Asked about his impressions of Canada, Laurie said” It sure is a big country. We saw lots and lots of trees, giant pines and birches and real mountains as we passed through the Rockies. We found lots of inspiration in the art of the first Nation tribes but felt that Gippsland had a more vibrant art culture than many of the places we visited. There was a certain conservatism of outlook and a lack of curiosity about different ideas. However, we found Canadians to be a very polite and helpful people and we really enjoyed the experience although 6 weeks is a long while to be away from my shed!.

Gippsland Art Goes to Canada

Gippsland Art Goes to Canada

Warragul Gazette 14th June, 2011

On July the 8th an exhibition of art from around West Gippsland is opening in Quesnel B.C. Canada.
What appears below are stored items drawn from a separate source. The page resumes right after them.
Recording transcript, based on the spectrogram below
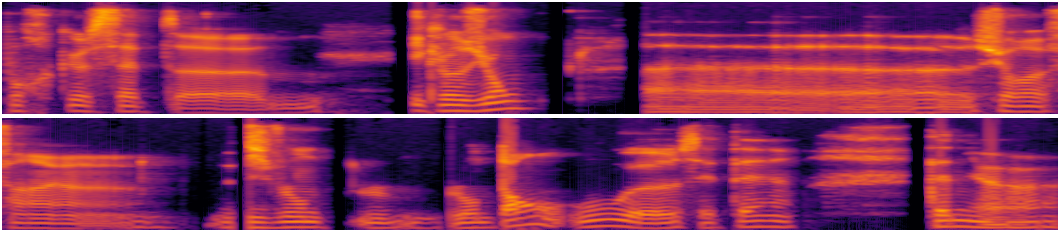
pour que cette éclosion sur, enfin, vive long- longtemps ou euh, s'éteigne, s'éteigne, euh,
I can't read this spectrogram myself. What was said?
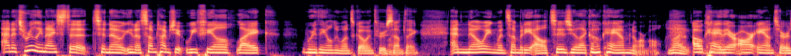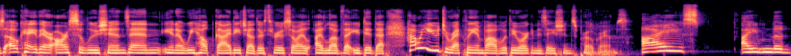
and it's really nice to to know. You know, sometimes you, we feel like we're the only ones going through something, and knowing when somebody else is, you're like, okay, I'm normal. Right, Okay, there are answers. Okay, there are solutions, and you know, we help guide each other through. So I I love that you did that. How are you directly involved with the organization's programs? I, I'm the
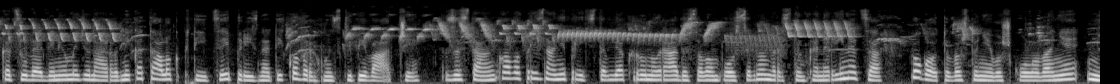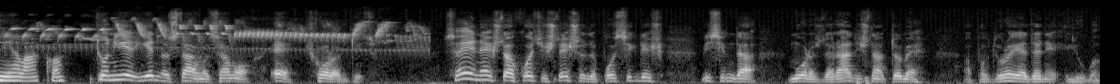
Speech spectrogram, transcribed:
kad su uvedeni u međunarodni katalog ptice i priznati ko vrhunski pivači. Za Stanko ovo priznanje predstavlja krunu rada sa ovom posebnom vrstom kanarinaca, pogotovo što njevo školovanje nije lako. To nije jednostavno samo, e, školam pticu. Sve je nešto, ako hoćeš nešto da postigneš, mislim da moraš da radiš na tome, a pod broj jedan je ljubav.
Its title is “Here come the Australians… Laurie Collins and Friends.” The exhibition includes about 34 of Laurie’s pieces and also work from Laurel Billington, Lucy Chapman, Marian Collins, Noeleen Downie, Anita George, Lisa Kurec , Jessie McLennan, Gary Miles, Sue Osborn, Adam Price, Joan Price, Helen Timbury ,Ingrid Thomas, Kerrie Warren and Travis Wiltshire.

The picture on the left shows Helen Timbury, Laurel Billington, Laurie Collins, Gary Miles, Noeleen Downie and Joan Price.

The idea developed when a teacher exchange occurred several years ago. A teacher from Quesnel ( Jim Benson) came to Drouin Secondary College and swapped with Rob Monk for a year. In that time a friendship developed between Jim and another teacher then at Drouin, Laurie Collins. Jim came and worked at times in Laurie’s shed and Laurie taught him the basics of wood turning.

When Jim returned to Canada a sporadic correspondence was maintained until the idea of taking an exhibition of Laurie’s art was suggested. The Gallery in Quesnel were delighted and as Laurie’s work is mainly sculptural, he thought he would ask a few of the other artists in the area if they might like to send a piece or two to help represent Australia in the “wilds” of Canada. They have contributed about 35 pieces of work so the show should show a good range of styles and concerns of Gippsland artists. The Baw Baw writers network have also sent over a number of copies of their latest publication, “ Pre scribe” to link to a local writers network.

The show has been packed into two large crates (that had previously done service with the “Wild Dogs “ exhibition of a few years ago ) and these were shipped off at the start of May to Vancouver and Quesnel... via Korea! Laurie and his wife Marian board a plane at the end of June to fly over and set up the exhibition at the Gallery. Laurie also has a few speaking engagements and Laurie and Marian will mainly be enjoying the western side of Canada until it is time to pack up the exhibition and bring back what has not sold.

“It should be a fascinating experience said Laurie..we have not been in Canada before and we hope to make links with artists and other communities there.”

Follow Lauries Exhibition through his online blog.